is a great town with huge potential. I think Croydon has been let down by the
Labour-run council. The town centre has declined, major employers have left,
Westfield is nowhere to be seen, and
Labour have a quite deliberate policy of allowing highly unsuitable residential
developments (mostly small flats) in the middle of streets with family homes. Everyone
was hoping for some positive news from the redevelopment of Fairfield Halls,
but even that looks to have been botched, and there are complaints arising
about where and how the money has been spent.
this means that there is a lot for politicians to address. The case needs to be
made to local people on which party can best solve these problems. My focus
would be on attracting employers to Croydon, providing jobs to people so that
they feel responsible and can look after their families. I also want to see a
relentless focus on improving the standard of our schools, so that our children
have the springboard for getting good jobs.
I think a directly elected mayor could make difference, because the Council is patently failing. Let’s take a tangible example. The government announced a £28.8bn National Roads Fund and an increase to the National Productivity Investment Fund so that it totals £37 billion. I’m not aware that either the Croydon North MP or the Croydon Central MP have made any efforts to have some of these funds come to Croydon. In contrast, Chris Philp, the Croydon South MP, has made herculean efforts in, for instance, getting funding allocated to improve the Brighton-London rail line so that Croydon passengers benefit. This is the kind of thing that a directly elected mayor can really boost.
Twitter you have expressed some concern with the doom mongering of the
environmental lobby. What sensible action do you think we should be taking on
think that people don’t respond well to doom mongering, and there is an adverse
reaction to endless lectures. At the same time, most people want to do the
right thing and be environmentally friendly. If we look at how the world came
together to tackle the ozone layer issue, that is an excellent example of how
people made conscious buying decisions which stopped the ozone layer being
damaged. Similarly, the government’s measures on charging for plastic bags in
shops and the ban on the sale of products containing microbeads are
measures that make a real difference. The government has also committed to
achieving net zero carbon emissions by 2050. That may seem a long way off but
it is realistic and achievable. In contrast Labour was talking about reaching
net zero by 2030 – something that even the GMB union refused to support.
think the key is to be realistic and help people to do the right thing –
because, most of the time, they want to. I also think we’re not hearing serious
dissenting voices, such as Lord Matt Ridley who presents data and questions some
of the conclusions that we are asked to accept. We have a great tradition of being
free to hear all sides of an argument make their cases robustly, and we
shouldn’t lose this. Shouting that the end is nigh is, I suggest,

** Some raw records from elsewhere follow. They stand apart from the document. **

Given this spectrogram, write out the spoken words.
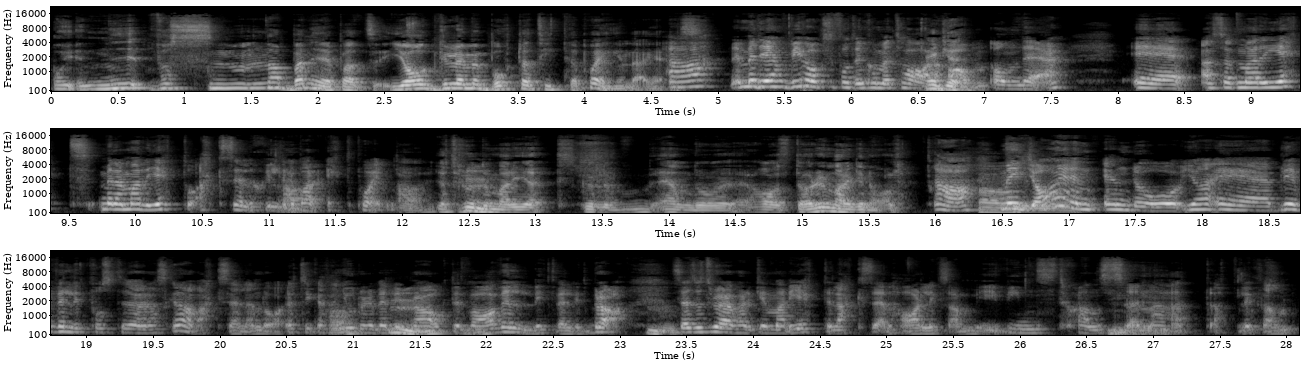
Oj, ni, vad snabba ni är på att... Jag glömmer bort att titta poängen där. Ja, nej, men det, vi har också fått en kommentar Okej. om, om det. Eh, alltså att Mariette, mellan Mariette och Axel skiljer Ja. bara ett poäng. Ja, jag trodde Mm. Mariette skulle ändå ha större marginal. Ja, Ja. men jag är ändå, jag är, blev väldigt positivt överraskad av Axel ändå. Jag tycker att han Ja. gjorde det väldigt Mm. bra och det var väldigt, väldigt bra. Mm. Sen så tror jag varken Mariette eller Axel har liksom i vinstchansen att, att liksom,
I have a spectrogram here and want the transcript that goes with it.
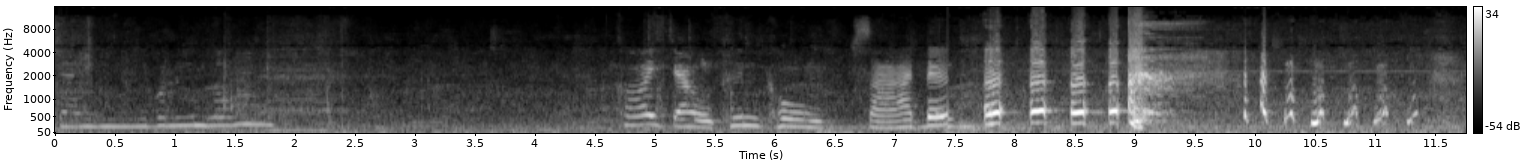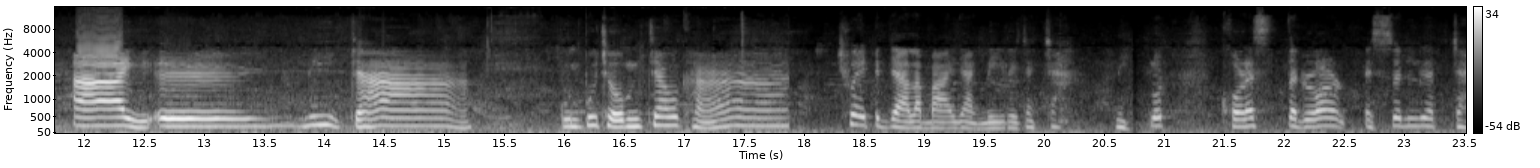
ใจบ่ลืมลงคอยเจ้าขึ้นโคงสาเดินเออเออเออเอออายเอ้ย นี่จ้า คุณผู้ชมเจ้าขาช่วยเป็นยาระบายอย่างดีเลยจ้ะจ้านี่ลดคอเลสเตอรอลในเส้นเลือดจ้ะ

counter-productive. Also, walking along the top of tube trains in Canning Town
is probably best avoided.
other thoughts you would like to leave us with?
is important and (as apparently Charles de Gaul said) it’s too important to be
left to the politicians. I’m encouraged by the increasing engagement in
politics by young people. It doesn’t matter which party you join or what your
cause is, it’s good to be involved in matters that affect you and your
community. I am worried, however, that someone who was utterly unfit to be
Prime Minister was one step away from achieving it. It is important that we
look at how it is that the hard Left ideology, long ago rejected as damaging to
society, has reared its ugly head again.
Finally, a word about social media. Its ability to amplify and to distort is something that we are just beginning to understand. Our greatest minds will need to be brought together to wrestle with this problem. Anonymous accounts, fake news, false utterances with no consequence – freedom and liberty need armour against them.